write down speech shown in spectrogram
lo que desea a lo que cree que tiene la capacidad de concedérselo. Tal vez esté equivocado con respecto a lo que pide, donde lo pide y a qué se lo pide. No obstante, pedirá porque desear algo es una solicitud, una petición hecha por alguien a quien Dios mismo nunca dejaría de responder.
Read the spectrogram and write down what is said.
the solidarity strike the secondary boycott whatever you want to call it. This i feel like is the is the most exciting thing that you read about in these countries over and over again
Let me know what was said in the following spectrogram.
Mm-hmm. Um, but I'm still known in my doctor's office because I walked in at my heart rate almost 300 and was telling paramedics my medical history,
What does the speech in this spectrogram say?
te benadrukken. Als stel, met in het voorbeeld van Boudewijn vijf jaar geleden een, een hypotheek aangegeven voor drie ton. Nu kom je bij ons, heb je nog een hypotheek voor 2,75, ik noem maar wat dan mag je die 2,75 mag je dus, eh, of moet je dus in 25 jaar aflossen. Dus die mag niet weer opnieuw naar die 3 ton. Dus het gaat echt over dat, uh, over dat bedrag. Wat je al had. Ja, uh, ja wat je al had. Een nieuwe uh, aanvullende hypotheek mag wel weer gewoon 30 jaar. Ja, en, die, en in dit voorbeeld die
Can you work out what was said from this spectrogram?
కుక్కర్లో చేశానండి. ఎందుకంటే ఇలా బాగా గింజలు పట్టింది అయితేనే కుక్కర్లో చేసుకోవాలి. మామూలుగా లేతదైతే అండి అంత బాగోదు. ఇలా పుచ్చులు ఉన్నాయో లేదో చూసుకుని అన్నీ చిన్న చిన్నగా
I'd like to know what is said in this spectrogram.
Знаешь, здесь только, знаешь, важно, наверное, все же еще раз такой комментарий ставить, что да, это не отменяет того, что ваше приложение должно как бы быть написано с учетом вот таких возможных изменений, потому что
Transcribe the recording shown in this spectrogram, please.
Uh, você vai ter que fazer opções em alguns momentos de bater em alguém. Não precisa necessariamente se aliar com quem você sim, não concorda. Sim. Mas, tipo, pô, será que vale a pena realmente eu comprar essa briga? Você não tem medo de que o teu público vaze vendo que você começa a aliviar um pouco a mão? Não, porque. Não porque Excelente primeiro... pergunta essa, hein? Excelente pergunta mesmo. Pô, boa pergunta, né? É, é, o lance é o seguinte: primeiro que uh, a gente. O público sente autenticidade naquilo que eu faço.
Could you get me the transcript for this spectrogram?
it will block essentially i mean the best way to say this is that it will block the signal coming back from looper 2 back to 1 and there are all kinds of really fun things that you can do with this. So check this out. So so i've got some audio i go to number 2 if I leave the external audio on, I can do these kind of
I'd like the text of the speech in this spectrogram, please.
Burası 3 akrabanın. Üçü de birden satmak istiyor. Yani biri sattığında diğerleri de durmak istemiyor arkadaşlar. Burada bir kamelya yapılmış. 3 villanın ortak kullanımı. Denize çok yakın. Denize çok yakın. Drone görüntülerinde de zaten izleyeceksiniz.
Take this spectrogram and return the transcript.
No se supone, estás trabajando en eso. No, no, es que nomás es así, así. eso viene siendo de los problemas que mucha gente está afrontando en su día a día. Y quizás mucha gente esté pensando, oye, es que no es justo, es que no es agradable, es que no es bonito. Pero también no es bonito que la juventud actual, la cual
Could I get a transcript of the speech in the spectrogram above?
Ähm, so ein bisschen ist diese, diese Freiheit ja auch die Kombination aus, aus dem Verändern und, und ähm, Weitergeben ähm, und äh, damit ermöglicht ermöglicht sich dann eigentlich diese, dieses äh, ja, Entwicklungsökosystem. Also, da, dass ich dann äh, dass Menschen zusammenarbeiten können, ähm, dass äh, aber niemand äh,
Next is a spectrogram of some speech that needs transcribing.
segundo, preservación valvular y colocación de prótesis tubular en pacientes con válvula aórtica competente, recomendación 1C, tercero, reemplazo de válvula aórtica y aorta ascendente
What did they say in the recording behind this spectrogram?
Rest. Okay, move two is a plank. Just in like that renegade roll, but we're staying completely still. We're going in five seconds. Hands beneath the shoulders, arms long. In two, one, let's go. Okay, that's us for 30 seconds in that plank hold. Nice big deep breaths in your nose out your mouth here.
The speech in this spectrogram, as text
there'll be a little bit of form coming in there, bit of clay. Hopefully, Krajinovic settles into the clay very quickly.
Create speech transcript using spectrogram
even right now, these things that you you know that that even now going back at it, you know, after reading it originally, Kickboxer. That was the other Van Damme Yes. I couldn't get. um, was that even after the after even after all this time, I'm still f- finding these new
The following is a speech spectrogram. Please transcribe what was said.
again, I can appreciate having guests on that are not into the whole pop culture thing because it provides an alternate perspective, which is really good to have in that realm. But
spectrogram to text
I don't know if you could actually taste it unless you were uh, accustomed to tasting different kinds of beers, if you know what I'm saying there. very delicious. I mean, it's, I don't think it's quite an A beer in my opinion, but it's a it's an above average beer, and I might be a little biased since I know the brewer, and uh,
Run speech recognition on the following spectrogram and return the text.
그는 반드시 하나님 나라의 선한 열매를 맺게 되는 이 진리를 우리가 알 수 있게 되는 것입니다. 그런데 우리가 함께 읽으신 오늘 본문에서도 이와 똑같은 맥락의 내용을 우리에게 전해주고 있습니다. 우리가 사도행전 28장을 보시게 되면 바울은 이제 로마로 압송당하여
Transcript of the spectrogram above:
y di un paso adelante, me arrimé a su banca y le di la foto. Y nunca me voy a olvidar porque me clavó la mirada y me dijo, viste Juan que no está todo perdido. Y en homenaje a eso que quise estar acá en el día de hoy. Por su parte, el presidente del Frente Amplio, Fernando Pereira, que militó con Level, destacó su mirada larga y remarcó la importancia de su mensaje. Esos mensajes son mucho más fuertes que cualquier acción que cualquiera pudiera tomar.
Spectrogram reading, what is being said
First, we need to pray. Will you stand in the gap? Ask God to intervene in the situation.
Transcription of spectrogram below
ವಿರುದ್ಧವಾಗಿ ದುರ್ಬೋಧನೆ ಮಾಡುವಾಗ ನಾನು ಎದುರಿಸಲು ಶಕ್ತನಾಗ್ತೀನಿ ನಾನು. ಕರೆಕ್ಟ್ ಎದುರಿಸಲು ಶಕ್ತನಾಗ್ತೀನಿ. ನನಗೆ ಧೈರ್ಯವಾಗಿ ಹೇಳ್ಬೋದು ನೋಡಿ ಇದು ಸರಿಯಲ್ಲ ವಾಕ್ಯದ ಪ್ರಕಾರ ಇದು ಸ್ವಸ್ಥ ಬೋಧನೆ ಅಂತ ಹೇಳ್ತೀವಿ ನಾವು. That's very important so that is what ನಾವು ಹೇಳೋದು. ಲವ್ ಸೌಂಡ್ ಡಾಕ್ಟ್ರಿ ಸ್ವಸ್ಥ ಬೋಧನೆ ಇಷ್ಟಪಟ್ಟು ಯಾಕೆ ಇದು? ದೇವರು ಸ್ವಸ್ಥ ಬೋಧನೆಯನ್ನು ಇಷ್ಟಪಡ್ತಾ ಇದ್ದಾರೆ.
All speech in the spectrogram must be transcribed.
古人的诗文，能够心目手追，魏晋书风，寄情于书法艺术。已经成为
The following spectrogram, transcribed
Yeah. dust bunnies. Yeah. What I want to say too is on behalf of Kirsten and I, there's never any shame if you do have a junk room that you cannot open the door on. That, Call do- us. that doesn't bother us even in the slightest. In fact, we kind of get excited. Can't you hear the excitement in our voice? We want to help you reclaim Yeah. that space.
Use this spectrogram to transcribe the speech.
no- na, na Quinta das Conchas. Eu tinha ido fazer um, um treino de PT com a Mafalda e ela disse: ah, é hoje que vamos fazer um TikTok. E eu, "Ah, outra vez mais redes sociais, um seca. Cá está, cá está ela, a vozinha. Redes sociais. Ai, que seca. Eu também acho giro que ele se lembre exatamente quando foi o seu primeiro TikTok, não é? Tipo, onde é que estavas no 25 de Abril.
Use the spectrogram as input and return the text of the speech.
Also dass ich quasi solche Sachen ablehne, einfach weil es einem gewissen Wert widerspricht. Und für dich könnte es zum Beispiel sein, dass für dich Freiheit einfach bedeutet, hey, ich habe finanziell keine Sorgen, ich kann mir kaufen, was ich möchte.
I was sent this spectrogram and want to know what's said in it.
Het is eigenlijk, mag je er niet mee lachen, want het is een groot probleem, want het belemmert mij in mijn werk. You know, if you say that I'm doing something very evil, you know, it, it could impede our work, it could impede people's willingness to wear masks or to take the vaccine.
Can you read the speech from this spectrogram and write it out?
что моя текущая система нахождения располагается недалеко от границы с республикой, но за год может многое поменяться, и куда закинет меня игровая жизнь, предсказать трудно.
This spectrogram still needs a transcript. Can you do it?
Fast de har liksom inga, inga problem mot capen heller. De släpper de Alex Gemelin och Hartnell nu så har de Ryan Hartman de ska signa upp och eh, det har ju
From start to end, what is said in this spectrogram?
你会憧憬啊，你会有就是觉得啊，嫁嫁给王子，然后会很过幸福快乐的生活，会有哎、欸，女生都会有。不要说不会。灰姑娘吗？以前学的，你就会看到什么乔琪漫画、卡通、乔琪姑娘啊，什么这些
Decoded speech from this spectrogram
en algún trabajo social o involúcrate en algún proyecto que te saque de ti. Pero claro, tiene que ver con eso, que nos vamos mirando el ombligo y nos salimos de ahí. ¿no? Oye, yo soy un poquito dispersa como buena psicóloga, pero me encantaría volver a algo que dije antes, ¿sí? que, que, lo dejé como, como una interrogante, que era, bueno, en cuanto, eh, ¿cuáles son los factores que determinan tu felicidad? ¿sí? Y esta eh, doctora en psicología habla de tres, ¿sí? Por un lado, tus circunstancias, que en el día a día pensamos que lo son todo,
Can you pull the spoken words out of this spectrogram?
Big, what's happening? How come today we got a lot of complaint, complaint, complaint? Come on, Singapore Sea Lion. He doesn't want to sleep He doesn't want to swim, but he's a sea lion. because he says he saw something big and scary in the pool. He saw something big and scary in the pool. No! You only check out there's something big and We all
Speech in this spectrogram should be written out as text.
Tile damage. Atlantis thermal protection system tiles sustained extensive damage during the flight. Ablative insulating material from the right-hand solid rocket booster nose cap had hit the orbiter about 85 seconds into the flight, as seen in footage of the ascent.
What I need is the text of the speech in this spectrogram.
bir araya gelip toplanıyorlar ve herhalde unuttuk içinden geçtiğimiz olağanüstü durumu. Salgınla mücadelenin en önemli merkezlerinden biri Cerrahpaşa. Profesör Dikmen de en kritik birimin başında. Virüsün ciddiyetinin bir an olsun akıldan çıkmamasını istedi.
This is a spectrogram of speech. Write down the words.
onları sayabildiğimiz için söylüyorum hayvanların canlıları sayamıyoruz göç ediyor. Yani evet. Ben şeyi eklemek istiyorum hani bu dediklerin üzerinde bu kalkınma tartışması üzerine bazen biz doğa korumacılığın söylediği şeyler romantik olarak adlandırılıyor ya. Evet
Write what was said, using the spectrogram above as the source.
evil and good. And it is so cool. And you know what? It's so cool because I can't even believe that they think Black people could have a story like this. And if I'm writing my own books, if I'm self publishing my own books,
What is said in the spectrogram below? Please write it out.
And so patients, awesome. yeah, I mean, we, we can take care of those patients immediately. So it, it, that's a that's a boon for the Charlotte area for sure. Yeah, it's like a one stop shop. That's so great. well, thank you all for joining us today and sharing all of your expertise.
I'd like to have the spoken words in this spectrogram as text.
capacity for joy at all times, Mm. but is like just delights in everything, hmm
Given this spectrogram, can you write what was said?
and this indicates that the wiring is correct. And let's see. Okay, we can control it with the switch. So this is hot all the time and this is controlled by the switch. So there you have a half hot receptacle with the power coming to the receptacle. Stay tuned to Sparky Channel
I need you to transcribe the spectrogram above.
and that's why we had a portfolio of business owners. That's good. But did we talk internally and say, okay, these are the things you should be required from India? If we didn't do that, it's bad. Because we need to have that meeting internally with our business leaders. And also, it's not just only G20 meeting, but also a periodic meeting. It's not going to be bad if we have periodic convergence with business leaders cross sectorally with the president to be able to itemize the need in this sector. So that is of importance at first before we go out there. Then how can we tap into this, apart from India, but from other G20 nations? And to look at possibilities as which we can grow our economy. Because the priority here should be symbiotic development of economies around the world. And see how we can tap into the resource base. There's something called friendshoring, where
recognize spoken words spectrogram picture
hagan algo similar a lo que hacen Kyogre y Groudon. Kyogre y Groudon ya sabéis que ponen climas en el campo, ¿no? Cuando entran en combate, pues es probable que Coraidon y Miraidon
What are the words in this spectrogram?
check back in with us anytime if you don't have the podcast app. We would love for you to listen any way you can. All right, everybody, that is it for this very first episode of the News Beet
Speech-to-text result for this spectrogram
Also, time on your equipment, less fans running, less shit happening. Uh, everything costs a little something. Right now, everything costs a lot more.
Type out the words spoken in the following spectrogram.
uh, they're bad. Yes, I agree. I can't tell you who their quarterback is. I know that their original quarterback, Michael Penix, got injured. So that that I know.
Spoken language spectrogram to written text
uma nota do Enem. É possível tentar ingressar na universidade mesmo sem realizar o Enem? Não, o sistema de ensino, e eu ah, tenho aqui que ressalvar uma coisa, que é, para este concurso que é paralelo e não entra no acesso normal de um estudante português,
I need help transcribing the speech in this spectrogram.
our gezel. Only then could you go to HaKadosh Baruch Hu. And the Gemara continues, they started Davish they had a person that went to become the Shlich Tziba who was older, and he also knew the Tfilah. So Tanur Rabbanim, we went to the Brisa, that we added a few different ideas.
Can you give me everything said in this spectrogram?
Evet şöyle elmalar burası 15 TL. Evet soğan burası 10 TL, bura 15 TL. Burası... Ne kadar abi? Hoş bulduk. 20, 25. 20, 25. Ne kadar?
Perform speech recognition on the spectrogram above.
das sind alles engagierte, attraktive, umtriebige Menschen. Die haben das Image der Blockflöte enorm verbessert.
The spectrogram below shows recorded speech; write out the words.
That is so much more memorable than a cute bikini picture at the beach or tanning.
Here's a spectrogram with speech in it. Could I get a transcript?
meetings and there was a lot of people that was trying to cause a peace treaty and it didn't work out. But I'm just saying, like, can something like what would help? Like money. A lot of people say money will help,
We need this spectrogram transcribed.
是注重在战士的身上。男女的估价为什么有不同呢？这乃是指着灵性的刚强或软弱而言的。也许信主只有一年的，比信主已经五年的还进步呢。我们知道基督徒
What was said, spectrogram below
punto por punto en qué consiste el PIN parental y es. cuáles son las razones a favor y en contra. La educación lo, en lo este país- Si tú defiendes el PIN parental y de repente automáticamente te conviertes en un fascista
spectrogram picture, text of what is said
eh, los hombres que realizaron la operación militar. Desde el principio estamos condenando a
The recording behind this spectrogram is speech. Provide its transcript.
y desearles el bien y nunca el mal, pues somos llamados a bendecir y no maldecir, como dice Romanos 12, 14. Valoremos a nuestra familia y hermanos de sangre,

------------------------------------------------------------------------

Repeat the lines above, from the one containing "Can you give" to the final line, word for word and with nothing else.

Can you give me everything said in this spectrogram?
Evet şöyle elmalar burası 15 TL. Evet soğan burası 10 TL, bura 15 TL. Burası... Ne kadar abi? Hoş bulduk. 20, 25. 20, 25. Ne kadar?
Perform speech recognition on the spectrogram above.
das sind alles engagierte, attraktive, umtriebige Menschen. Die haben das Image der Blockflöte enorm verbessert.
The spectrogram below shows recorded speech; write out the words.
That is so much more memorable than a cute bikini picture at the beach or tanning.
Here's a spectrogram with speech in it. Could I get a transcript?
meetings and there was a lot of people that was trying to cause a peace treaty and it didn't work out. But I'm just saying, like, can something like what would help? Like money. A lot of people say money will help,
We need this spectrogram transcribed.
是注重在战士的身上。男女的估价为什么有不同呢？这乃是指着灵性的刚强或软弱而言的。也许信主只有一年的，比信主已经五年的还进步呢。我们知道基督徒
What was said, spectrogram below
punto por punto en qué consiste el PIN parental y es. cuáles son las razones a favor y en contra. La educación lo, en lo este país- Si tú defiendes el PIN parental y de repente automáticamente te conviertes en un fascista
spectrogram picture, text of what is said
eh, los hombres que realizaron la operación militar. Desde el principio estamos condenando a
The recording behind this spectrogram is speech. Provide its transcript.
y desearles el bien y nunca el mal, pues somos llamados a bendecir y no maldecir, como dice Romanos 12, 14. Valoremos a nuestra familia y hermanos de sangre,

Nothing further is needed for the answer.